Where to buy organic plants in Ireland
- Seeds – The Organic Centre in Leitrim, Fruithill Farm in Cork, Irish Seed Savers in Clare and Seedaholic and Little Irish Growers in Galway .
- Bulbs – Fruithill Farm in Cork.
- Plants – Caherhurley Nursery is the only organic nursery in Ireland and they sell very reasonably-priced plants around the country at ISNA plant fairs. Also Little Irish Growers in Galway sell in organic plug plants of edible flowers.
- Although Future Forests in Cork don’t sell organic plants they do try and operate as sustainably as they can otherwise. Their premises is made from local wood and harvests rainwater to irrigate their gardens and nursery. They hand weed all their nursery beds, doing away with the need for systemic weed killers and since October 2017 they only sell Peat Free compost and use a Peat Free Potting mix for their own potting. They also use recycled cardboard and local straw and aim to be as efficient as possible with all the materials we use. Their supplier does use peat in their mix, but they’re trying to reduce the proportion of it.Based in Clare but does market and fairs all around the country. Other socially positive plant retailers include the garden centre run by charity Enable Ireland in Sandymount, Dublin 4 and the garden centre run by social enterprise WALK in Walkinstown, Dublin 12.
PS – Check out the rest of the articles in this series
- Creating an Ornamental Garden: Planning for Summer
- Creating an Ornamental Garden: Spring Colour
- Creating an Ornamental Garden: Early Summer Colour
- Creating an Ornamental Garden: Mid Summer Colour

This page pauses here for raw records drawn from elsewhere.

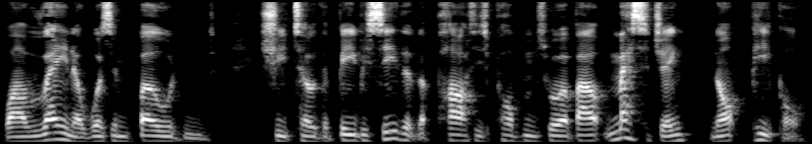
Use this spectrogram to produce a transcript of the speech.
while Rayner was emboldened. She told the BBC that the party's problems were about messaging, not people.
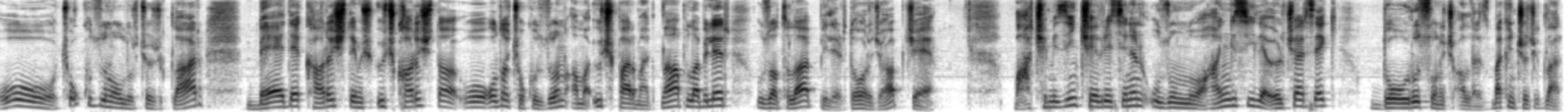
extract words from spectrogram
Oo çok uzun olur çocuklar. B'de karış demiş. 3 karış da o, o da çok uzun ama 3 parmak ne yapılabilir? Uzatılabilir. Doğru cevap C. Bahçemizin çevresinin uzunluğu hangisiyle ölçersek doğru sonuç alırız. Bakın çocuklar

- Creating an Ornamental Garden: Late Summer Colour
- Wildlife Friendly Gardening
- Sustainable Gardening Hacks
- Guide to Composters and Composting